Research

Tiny tools: how drill bits measure time

Learn how a commonly used tool helps archaeologists shed light on the past in our series about employees and their work tools.

Anna Agbe-Davies holds a set of drill bis that she uses to measure pipes found at archaeological digs.
Anna Agbe-Davies uses drill bits to measure pipes found at archaeological digs, following a system illustrated in the book at right. (Photo by Jon Gardiner, graphic by UNC Creative)

Employee: Anna Agbe-Davies, associate professor in the College of Arts and Sciences’ anthropology department, and adjunct associate professor, archaeology curriculum.

Tiny tool: drill bits, ranging from 4/64 to 10/64 inches in diameter.

Agbe-Davies uses the same kind of drill bits as a do-it-yourselfer when measuring the interior diameter of Colonial-period clay pipe stems found in U.S. archaeological excavations, specifically pipes made in Northern and Western Europe that were imported to the Colonies.

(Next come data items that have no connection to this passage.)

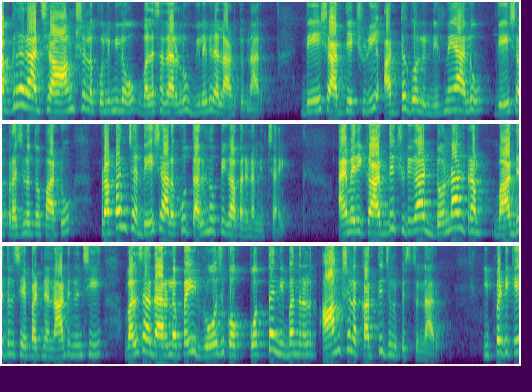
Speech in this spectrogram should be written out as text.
అగ్రరాజ్య ఆంక్షల కొలిమిలో వలసదారులు విలవిలలాడుతున్నారు. దేశ అధ్యక్షుడి అడ్డగోలు నిర్ణయాలు దేశ ప్రజలతో పాటు ప్రపంచ దేశాలకు తలనొప్పిగా పరిణమించాయి. అమెరికా అధ్యక్షుడిగా డొనాల్డ్ ట్రంప్ బాధ్యతలు చేపట్టిన నాటి నుంచి వలసదారులపై రోజుకో కొత్త నిబంధనలు ఆంక్షల కత్తి జులిపిస్తున్నారు. ఇప్పటికే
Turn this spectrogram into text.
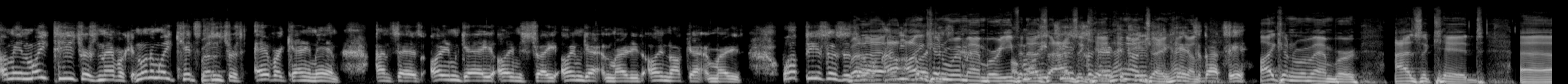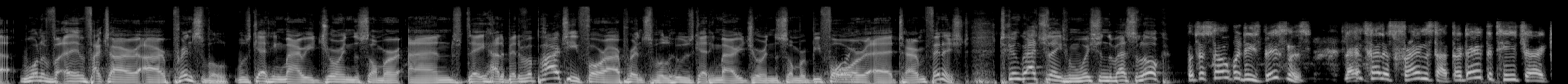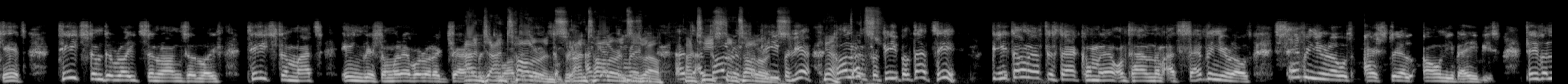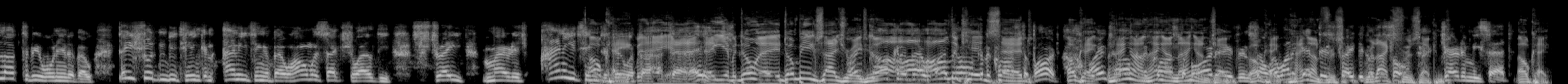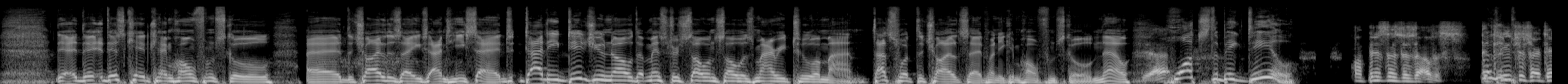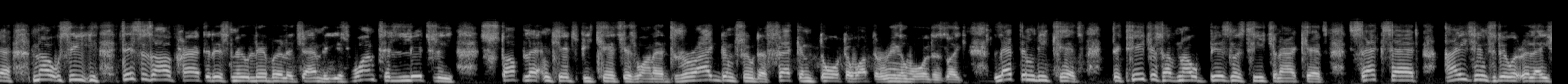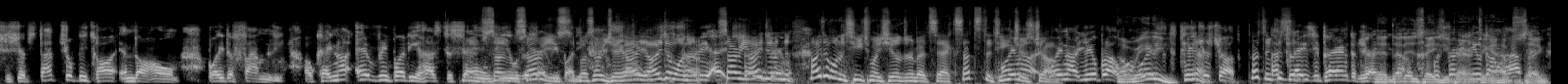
I- mean, my teachers never. None of my kids' teachers ever came in and says, "I'm gay, I'm straight, I'm getting married, I'm not getting married." What business is Well, that? I, I can remember even as, as a kid. Hang on, Jay. Hang on. That's it. I can remember as a kid, uh, one of, in fact, our, our principal was getting married during the summer, and they had a bit of a party for our principal who was getting married during the summer before uh, term finished to congratulate him and wish him the best of luck. But it's nobody's business. Let him tell his friends that. They're there to teach our kids. Teach them the rights and wrongs of life. Teach them maths, English, and whatever other jargon. And- and want to tolerance, and tolerance as well. And teach them for tolerance. people, yeah. Yeah, tolerance for people, that's it. You don't have to start coming out and telling them at seven year olds. Seven year olds are still only babies. They have a lot to be worrying about. They shouldn't be thinking anything about homosexuality, straight marriage, anything to do with but, that at uh, that uh, age. yeah, but don't uh, don't be exaggerating. I'm All, talking about- all the kids said. the. Okay, I'm hang on, hang on, hang on, Jay. Adrian, so Okay, I want to hang get on this straight because relax for a second. Jeremy said. Okay. The, the, this kid came home from school. Uh, the child is eight, and he said, Daddy, did you know that Mr. So and so is married to a man? That's what the child said when he came home from school. Now, Yeah. what's the big deal? What business is of us? The Well, teachers are there. No, see, this is all part of this new liberal agenda. You just want to literally stop letting kids be kids. You just want to drag them through the second door to what the real world is like. Let them be kids. The teachers have no business teaching our kids. Sex ed, anything to do with relationships, that should be taught in the home by the family. Okay, not everybody has the same So- views sorry, as everybody. sorry, Jay. I, I don't want Sorry, to. uh, Sorry, I don't. I don't want to teach my children about sex. That's the Why teacher's not? job. Why not? You brought. Oh, why really? is it the teacher's Yeah. job? That's That's, lazy parenting, Jeremy. Yeah, that is lazy parenting, I have to say.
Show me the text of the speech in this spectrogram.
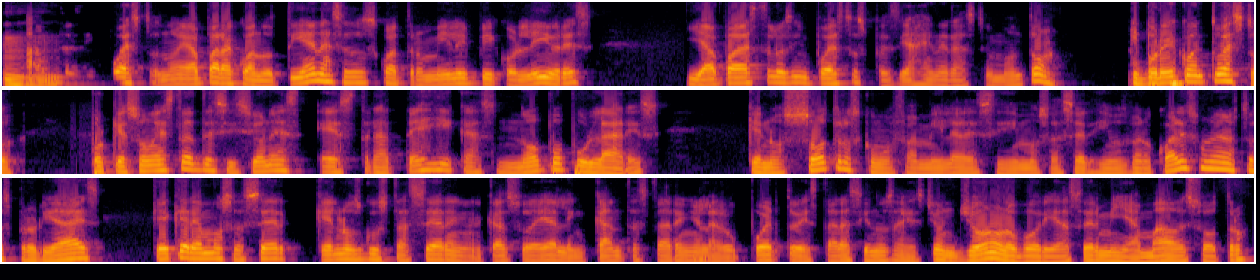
antes de impuestos, ¿no? Ya para cuando tienes esos 4.000 y pico libres y ya pagaste los impuestos, pues ya generaste un montón. ¿Y por qué cuento esto? Porque son estas decisiones estratégicas no populares que nosotros como familia decidimos hacer. Dijimos, bueno, ¿cuál es una de nuestras prioridades? ¿Qué queremos hacer? ¿Qué nos gusta hacer? En el caso de ella, le encanta estar en el aeropuerto y estar haciendo esa gestión. Yo no lo podría hacer, mi llamado es otro,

Bits became standard for measuring such pipes in the 1950s after National Park Service archaeologist J.C. Harrington developed a system that helps establish an excavation site’s age. He observed, while working at Virginia’s Jamestown settlement site, that pipes from the early Colonial period have larger bores — the hole where the stem connects to the bowl.

“The pipes are very fragile,” said Agbe-Davies. “It’s possible to date Colonial period clay tobacco pipes by the shape of the bowl, but often the bowl is fragmented or it’s not attached to the stem.”

To date pipes, Agbe-Davies inserts bits into their bores and enters measurements into a database. She then looks at the artifacts’ statistical distribution at the excavation to estimate the site’s age.

“We’re interested not only in the pipe itself but where it was found and what else was found with it. You might use the distribution of bore sizes to try to establish a date for a specific layer or a specific feature, like a cellar pit, or to determine the age of a site in comparison to other sites in the region.”

Since joining Carolina’s faculty in 2009, she’s primarily worked on 20th-century sites. Previously, Agbe-Davies was an archaeologist for the Colonial Williamsburg Foundation, working through a contract at the Jamestown settlement site, that “hallowed ground for archaeology,” before earning her doctorate. She has also worked excavations at former plantations, Revolutionary War sites and downtown Williamsburg.

She has a hazy memory of buying her drill bits. “When you’re a brand-new professional, you’re like, ‘I’ve got to have my own trowel, my own calipers and my own bits,’ so I probably went to Ace Hardware and picked it all up.”

There’s one bit within her reach, though, that will probably never be used. “My husband is also an archaeologist, and he received a drill bit that once belonged to Harrington. It’s an artifact in its own right.”